EXERCISE REQUIREMENTS – Retype the records below exactly as they stand, but with no images.

EXERCISE DATA –
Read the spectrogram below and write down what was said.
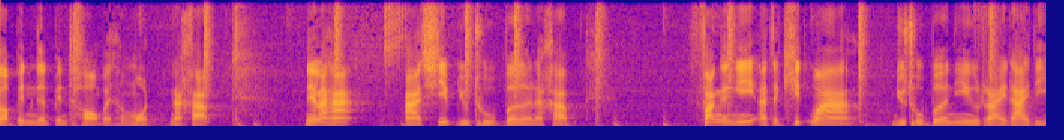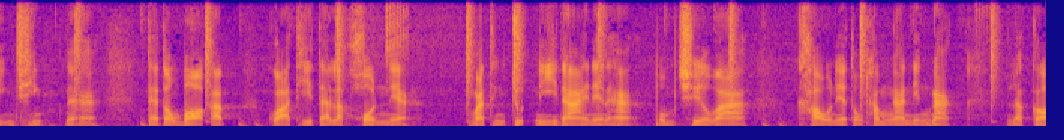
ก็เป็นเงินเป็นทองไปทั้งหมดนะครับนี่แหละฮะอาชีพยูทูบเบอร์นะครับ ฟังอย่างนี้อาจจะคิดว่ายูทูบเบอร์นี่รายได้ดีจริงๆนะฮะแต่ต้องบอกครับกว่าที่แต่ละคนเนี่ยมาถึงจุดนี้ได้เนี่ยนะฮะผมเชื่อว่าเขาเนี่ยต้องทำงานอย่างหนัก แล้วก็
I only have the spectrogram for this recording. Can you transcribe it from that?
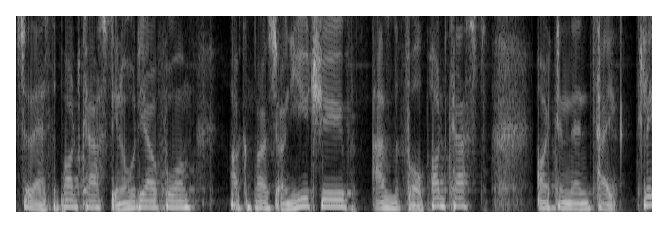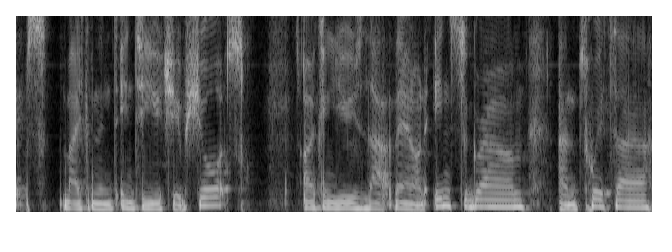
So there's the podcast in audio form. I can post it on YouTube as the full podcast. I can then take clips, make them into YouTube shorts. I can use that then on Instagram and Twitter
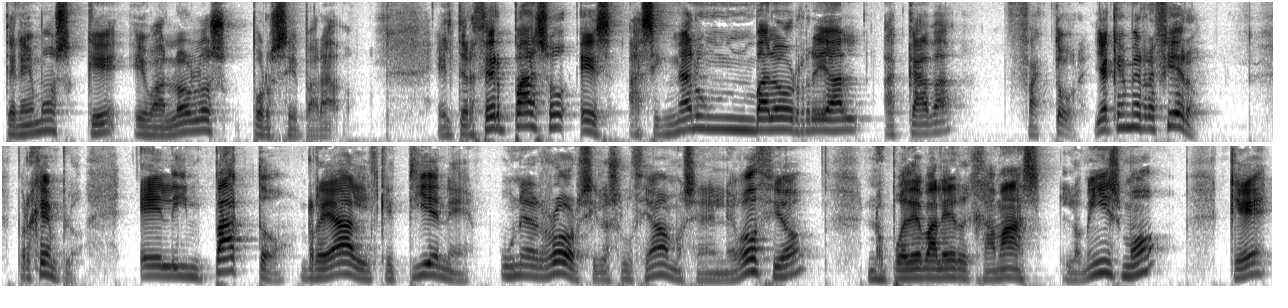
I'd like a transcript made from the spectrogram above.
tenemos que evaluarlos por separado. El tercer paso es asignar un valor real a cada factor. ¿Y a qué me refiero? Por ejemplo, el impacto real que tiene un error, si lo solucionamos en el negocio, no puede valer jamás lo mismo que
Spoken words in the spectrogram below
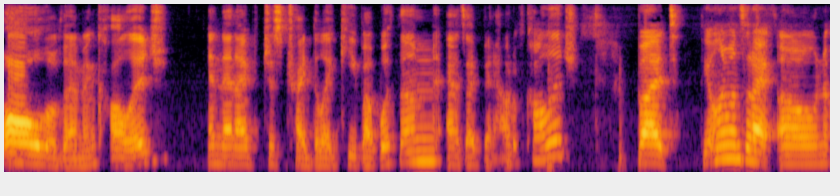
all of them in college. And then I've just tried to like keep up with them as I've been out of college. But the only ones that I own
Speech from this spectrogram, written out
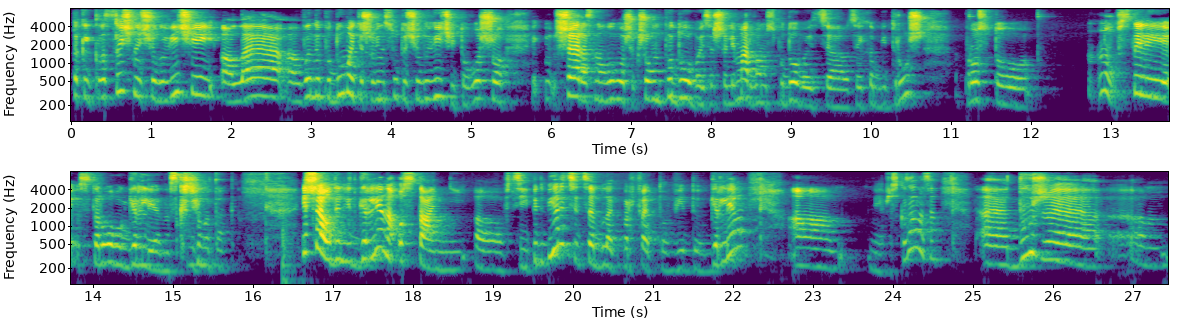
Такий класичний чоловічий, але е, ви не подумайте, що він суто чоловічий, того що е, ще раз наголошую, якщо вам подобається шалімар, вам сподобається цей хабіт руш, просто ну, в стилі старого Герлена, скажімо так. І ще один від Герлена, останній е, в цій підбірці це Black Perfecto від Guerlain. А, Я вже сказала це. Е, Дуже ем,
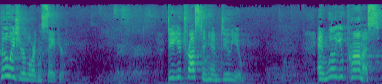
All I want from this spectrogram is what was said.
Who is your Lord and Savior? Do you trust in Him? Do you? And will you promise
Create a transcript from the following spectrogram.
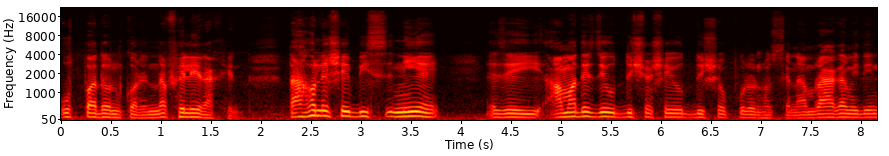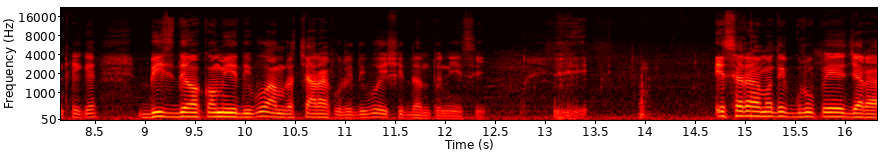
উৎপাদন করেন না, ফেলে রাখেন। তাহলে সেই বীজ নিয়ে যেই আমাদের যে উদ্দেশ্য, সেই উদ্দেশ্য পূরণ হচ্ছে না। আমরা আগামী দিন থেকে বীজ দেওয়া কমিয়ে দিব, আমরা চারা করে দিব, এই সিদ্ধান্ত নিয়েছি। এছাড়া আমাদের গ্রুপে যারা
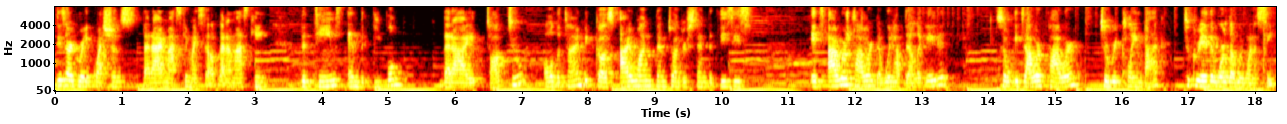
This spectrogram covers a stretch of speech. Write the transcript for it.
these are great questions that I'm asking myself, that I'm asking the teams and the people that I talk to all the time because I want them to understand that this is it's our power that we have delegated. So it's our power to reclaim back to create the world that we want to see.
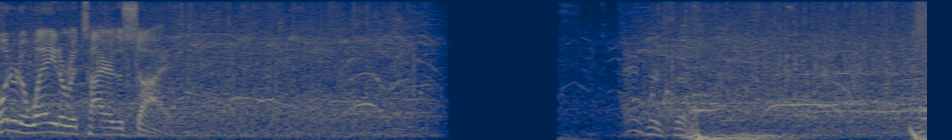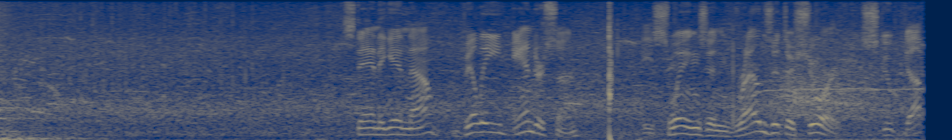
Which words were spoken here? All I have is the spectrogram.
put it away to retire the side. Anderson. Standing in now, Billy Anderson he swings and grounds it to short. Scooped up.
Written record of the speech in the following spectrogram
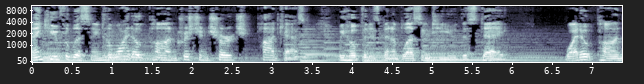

RESPONSE TO THE EXERCISE –
Read the spectrogram below and write down what was said.
ก็เป็นเงินเป็นทองไปทั้งหมดนะครับนี่แหละฮะอาชีพยูทูบเบอร์นะครับ ฟังอย่างนี้อาจจะคิดว่ายูทูบเบอร์นี่รายได้ดีจริงๆนะฮะแต่ต้องบอกครับกว่าที่แต่ละคนเนี่ยมาถึงจุดนี้ได้เนี่ยนะฮะผมเชื่อว่าเขาเนี่ยต้องทำงานอย่างหนัก แล้วก็
I only have the spectrogram for this recording. Can you transcribe it from that?
So there's the podcast in audio form. I can post it on YouTube as the full podcast. I can then take clips, make them into YouTube shorts. I can use that then on Instagram and Twitter
I'd like a transcript made from the spectrogram above.
tenemos que evaluarlos por separado. El tercer paso es asignar un valor real a cada factor. ¿Y a qué me refiero? Por ejemplo, el impacto real que tiene un error, si lo solucionamos en el negocio, no puede valer jamás lo mismo que
Spoken words in the spectrogram below
all of them in college. And then I've just tried to like keep up with them as I've been out of college. But the only ones that I own
Speech from this spectrogram, written out
Такий класичний чоловічий, але е, ви не подумайте, що він суто чоловічий, того що е, ще раз наголошую, якщо вам подобається шалімар, вам сподобається цей хабіт руш, просто ну, в стилі старого Герлена, скажімо так. І ще один від Герлена, останній е, в цій підбірці це Black Perfecto від Guerlain. А, Я вже сказала це. Е, Дуже ем,
All I want from this spectrogram is what was said.
Who is your Lord and Savior? Do you trust in Him? Do you? And will you promise
Create a transcript from the following spectrogram.
উৎপাদন করেন না, ফেলে রাখেন। তাহলে সেই বীজ নিয়ে যেই আমাদের যে উদ্দেশ্য, সেই উদ্দেশ্য পূরণ হচ্ছে না। আমরা আগামী দিন থেকে বীজ দেওয়া কমিয়ে দিব, আমরা চারা করে দিব, এই সিদ্ধান্ত নিয়েছি। এছাড়া আমাদের গ্রুপে যারা
This spectrogram covers a stretch of speech. Write the transcript for it.
these are great questions that I'm asking myself, that I'm asking the teams and the people that I talk to all the time because I want them to understand that this is it's our power that we have delegated. So it's our power to reclaim back to create the world that we want to see.
Which words were spoken here? All I have is the spectrogram.
put it away to retire the side. Anderson. Standing in now, Billy Anderson he swings and grounds it to short. Scooped up.
Written record of the speech in the following spectrogram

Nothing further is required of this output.